Data entries:

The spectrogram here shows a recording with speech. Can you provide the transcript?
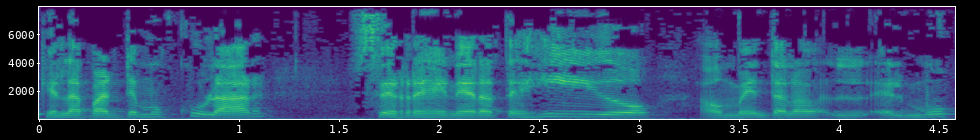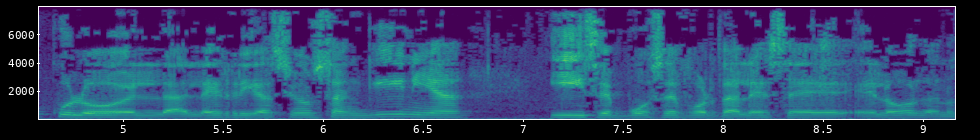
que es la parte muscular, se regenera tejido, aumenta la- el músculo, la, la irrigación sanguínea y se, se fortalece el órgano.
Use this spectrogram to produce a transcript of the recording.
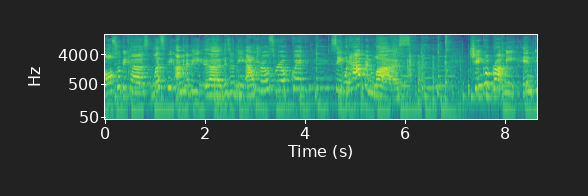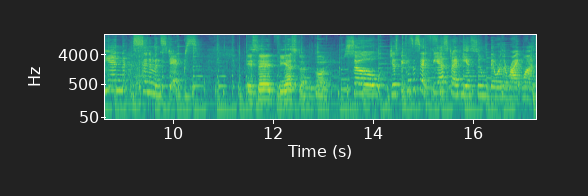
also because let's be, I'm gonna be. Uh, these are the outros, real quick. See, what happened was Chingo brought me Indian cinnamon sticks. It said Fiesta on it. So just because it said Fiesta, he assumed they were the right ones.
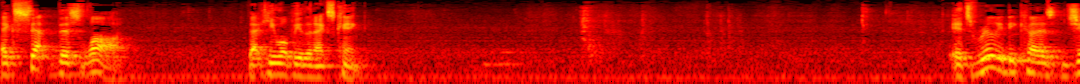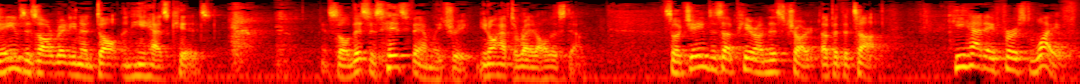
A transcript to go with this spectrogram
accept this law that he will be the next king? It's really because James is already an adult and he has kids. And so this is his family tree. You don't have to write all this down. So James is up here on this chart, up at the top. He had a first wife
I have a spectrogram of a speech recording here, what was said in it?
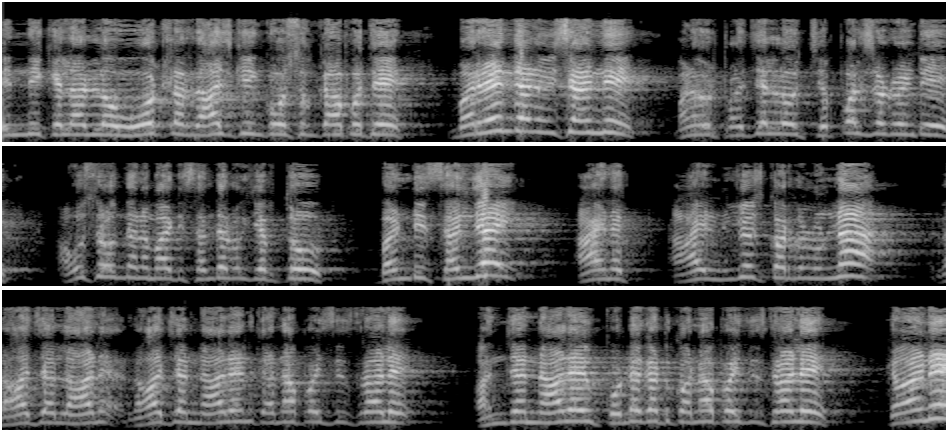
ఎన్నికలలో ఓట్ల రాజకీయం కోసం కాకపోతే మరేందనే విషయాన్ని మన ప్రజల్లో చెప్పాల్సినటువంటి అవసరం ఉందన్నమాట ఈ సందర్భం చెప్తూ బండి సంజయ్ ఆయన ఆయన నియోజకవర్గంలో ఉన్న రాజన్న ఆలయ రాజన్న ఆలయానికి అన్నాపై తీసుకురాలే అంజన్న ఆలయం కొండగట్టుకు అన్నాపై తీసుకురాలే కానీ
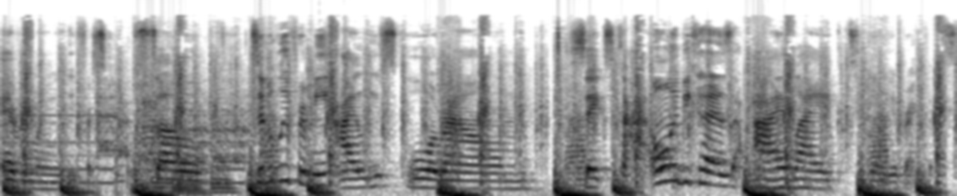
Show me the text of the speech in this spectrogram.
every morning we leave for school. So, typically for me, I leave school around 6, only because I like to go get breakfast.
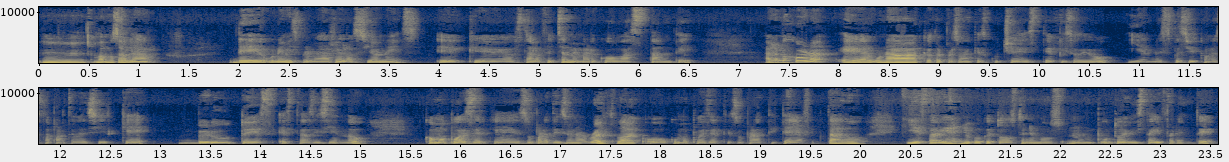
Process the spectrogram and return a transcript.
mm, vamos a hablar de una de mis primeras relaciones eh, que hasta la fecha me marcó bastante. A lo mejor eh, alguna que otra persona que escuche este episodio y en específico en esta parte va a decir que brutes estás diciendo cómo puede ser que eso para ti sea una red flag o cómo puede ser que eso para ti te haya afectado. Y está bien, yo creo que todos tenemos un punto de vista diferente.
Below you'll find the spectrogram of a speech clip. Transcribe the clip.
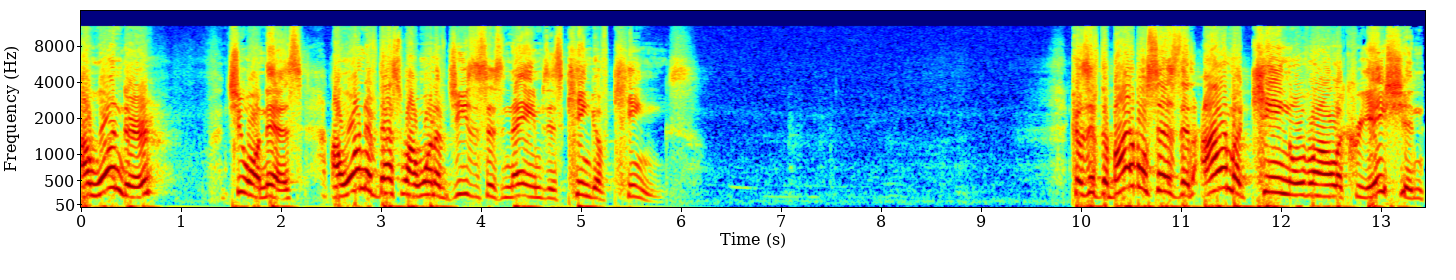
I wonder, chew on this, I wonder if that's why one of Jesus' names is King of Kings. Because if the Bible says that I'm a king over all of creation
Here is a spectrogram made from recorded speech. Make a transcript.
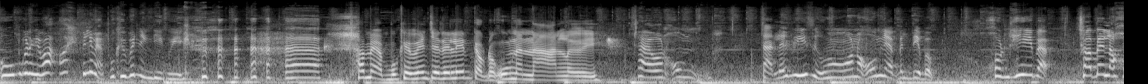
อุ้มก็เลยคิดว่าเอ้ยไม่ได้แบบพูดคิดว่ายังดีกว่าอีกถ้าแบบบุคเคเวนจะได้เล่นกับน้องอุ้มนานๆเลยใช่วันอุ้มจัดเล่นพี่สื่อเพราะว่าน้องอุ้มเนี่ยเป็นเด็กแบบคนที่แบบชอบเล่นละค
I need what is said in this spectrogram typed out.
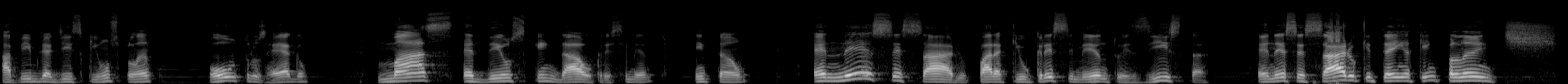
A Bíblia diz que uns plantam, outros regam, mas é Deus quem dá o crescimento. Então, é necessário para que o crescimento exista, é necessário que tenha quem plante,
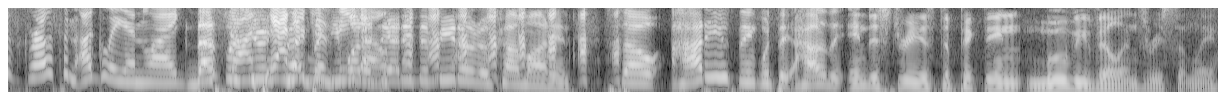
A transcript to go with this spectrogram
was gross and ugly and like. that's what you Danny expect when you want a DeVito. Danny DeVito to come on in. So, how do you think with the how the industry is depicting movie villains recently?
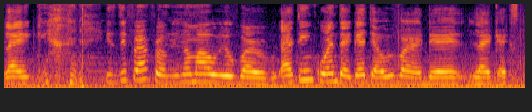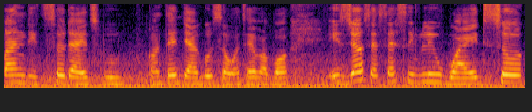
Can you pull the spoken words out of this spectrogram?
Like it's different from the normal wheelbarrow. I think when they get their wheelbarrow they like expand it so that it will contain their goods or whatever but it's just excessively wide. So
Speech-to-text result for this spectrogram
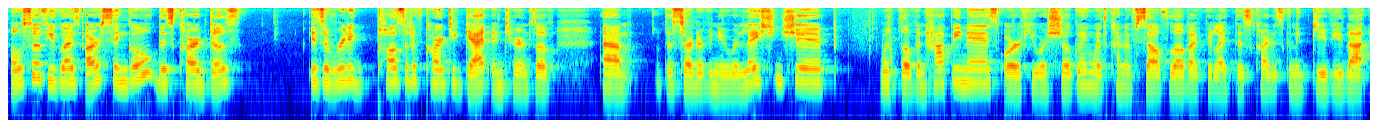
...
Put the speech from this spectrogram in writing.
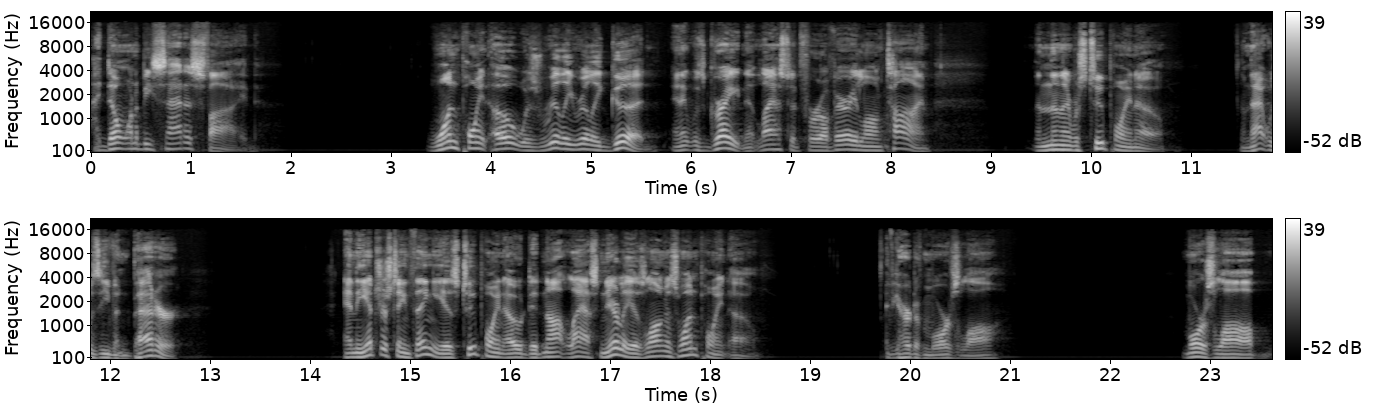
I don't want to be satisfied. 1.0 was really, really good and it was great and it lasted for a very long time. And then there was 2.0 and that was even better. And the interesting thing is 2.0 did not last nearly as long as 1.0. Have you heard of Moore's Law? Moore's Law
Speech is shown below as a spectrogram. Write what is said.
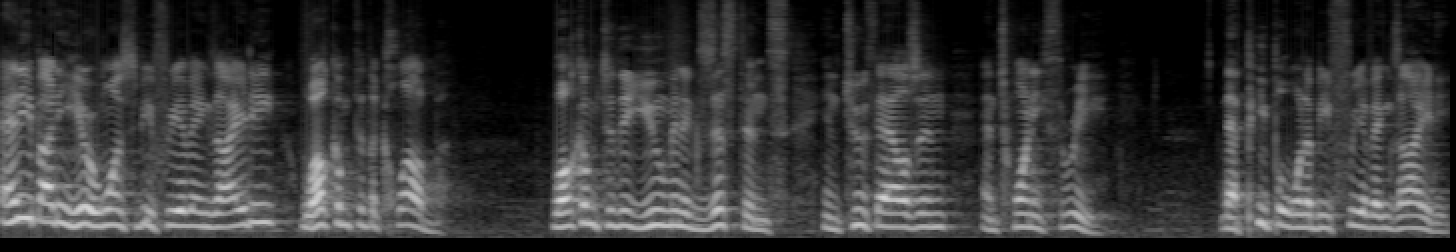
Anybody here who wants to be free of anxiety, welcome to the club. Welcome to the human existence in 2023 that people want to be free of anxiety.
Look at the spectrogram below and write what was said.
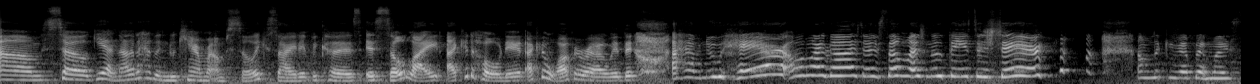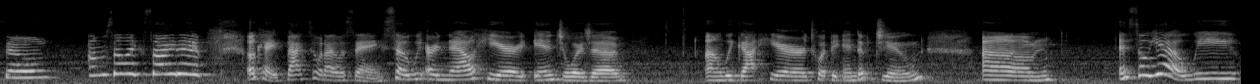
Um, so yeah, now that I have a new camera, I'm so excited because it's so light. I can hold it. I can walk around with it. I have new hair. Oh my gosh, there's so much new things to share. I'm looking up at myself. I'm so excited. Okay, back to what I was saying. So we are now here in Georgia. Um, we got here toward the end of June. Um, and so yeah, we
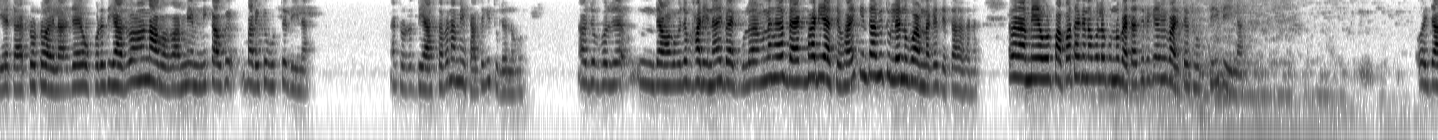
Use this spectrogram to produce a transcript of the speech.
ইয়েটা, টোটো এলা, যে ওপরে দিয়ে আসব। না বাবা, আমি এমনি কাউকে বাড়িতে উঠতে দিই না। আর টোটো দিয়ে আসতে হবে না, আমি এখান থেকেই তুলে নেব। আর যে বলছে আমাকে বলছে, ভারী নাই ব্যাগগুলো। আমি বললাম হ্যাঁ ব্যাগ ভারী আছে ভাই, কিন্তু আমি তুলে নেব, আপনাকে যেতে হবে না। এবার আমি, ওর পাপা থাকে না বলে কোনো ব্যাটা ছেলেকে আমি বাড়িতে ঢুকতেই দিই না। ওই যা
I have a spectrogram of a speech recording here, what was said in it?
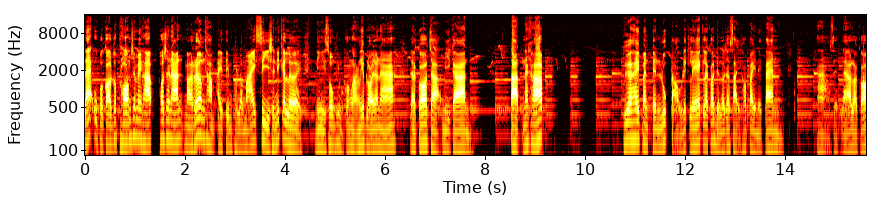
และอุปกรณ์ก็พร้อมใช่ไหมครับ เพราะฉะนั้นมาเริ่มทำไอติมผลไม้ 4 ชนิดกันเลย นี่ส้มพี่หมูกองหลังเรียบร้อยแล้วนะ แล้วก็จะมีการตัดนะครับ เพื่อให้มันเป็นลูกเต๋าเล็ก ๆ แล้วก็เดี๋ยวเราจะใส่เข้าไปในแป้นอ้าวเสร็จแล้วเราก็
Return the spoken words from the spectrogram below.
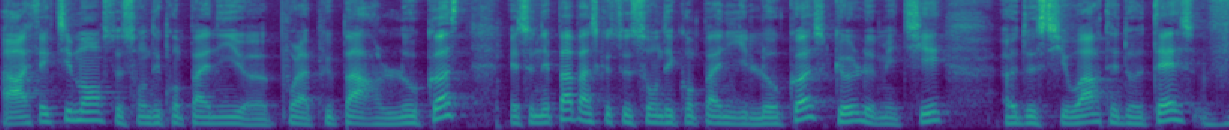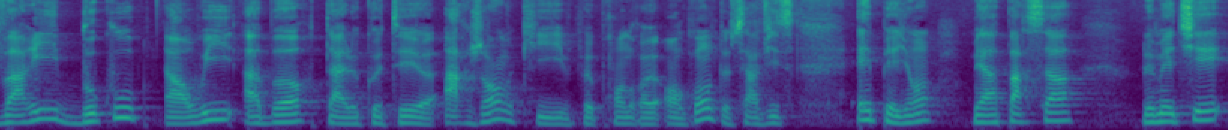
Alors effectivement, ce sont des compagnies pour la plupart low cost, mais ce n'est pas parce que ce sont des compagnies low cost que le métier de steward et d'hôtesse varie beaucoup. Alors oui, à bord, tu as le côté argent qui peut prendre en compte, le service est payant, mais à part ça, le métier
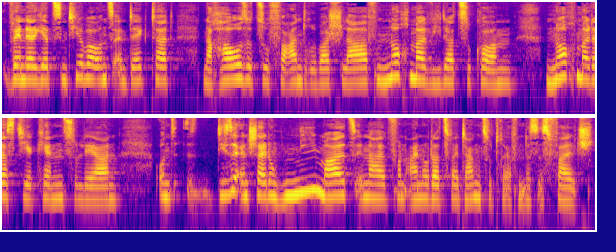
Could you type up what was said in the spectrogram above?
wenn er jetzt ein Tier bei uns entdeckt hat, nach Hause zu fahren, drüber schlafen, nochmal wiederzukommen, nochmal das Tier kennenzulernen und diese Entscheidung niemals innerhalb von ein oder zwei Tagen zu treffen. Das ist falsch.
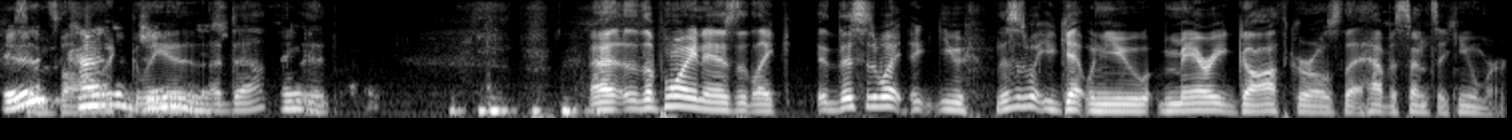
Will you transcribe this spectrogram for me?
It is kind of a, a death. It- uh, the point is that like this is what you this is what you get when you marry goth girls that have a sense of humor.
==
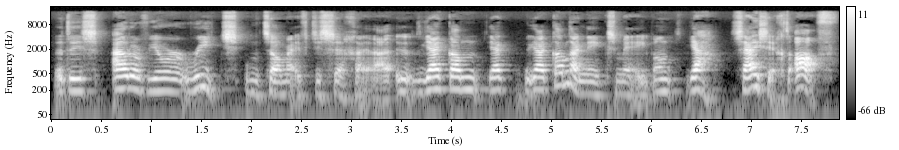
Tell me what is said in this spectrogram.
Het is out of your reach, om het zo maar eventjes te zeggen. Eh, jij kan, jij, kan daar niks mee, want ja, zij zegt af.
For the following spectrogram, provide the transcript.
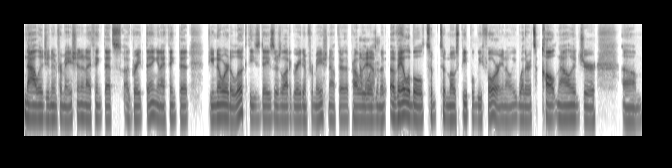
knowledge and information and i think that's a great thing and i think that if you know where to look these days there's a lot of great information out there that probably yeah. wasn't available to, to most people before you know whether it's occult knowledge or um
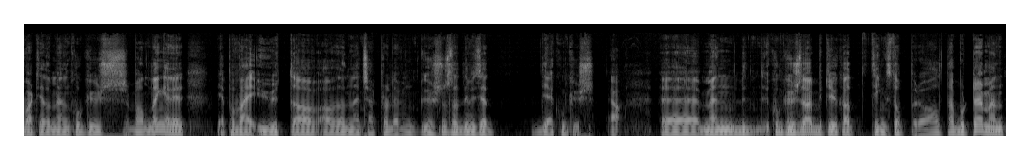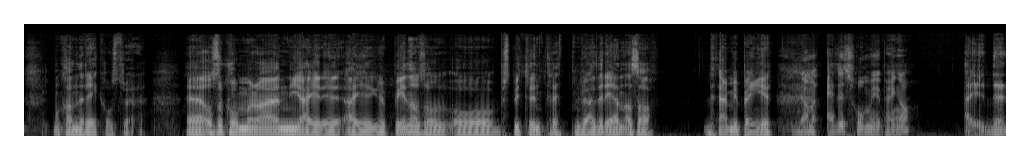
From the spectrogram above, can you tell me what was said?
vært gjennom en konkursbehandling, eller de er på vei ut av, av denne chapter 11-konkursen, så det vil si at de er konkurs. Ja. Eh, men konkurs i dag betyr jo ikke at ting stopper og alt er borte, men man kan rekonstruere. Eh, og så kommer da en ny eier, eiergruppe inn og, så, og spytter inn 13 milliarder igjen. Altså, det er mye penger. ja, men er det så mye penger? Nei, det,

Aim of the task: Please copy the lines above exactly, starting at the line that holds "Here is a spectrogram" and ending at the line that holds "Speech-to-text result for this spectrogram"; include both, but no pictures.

Exercise result:
Here is a spectrogram made from recorded speech. Make a transcript.
อุ้มก็เลยคิดว่าเอ้ยไม่ได้แบบพูดคิดว่ายังดีกว่าอีกถ้าแบบบุคเคเวนจะได้เล่นกับน้องอุ้มนานๆเลยใช่วันอุ้มจัดเล่นพี่สื่อเพราะว่าน้องอุ้มเนี่ยเป็นเด็กแบบคนที่แบบชอบเล่นละค
I need what is said in this spectrogram typed out.
A Bíblia diz que uns plantam, outros regam, mas é Deus quem dá o crescimento. Então, é necessário para que o crescimento exista, é necessário que tenha quem plante,
A transcript to go with this spectrogram
was gross and ugly and like. that's what you Danny expect when you want a DeVito. Danny DeVito to come on in. So, how do you think with the how the industry is depicting movie villains recently?
Can you pull the spoken words out of this spectrogram?
Like it's different from the normal wheelbarrow. I think when they get their wheelbarrow they like expand it so that it will contain their goods or whatever but it's just excessively wide. So
Speech-to-text result for this spectrogram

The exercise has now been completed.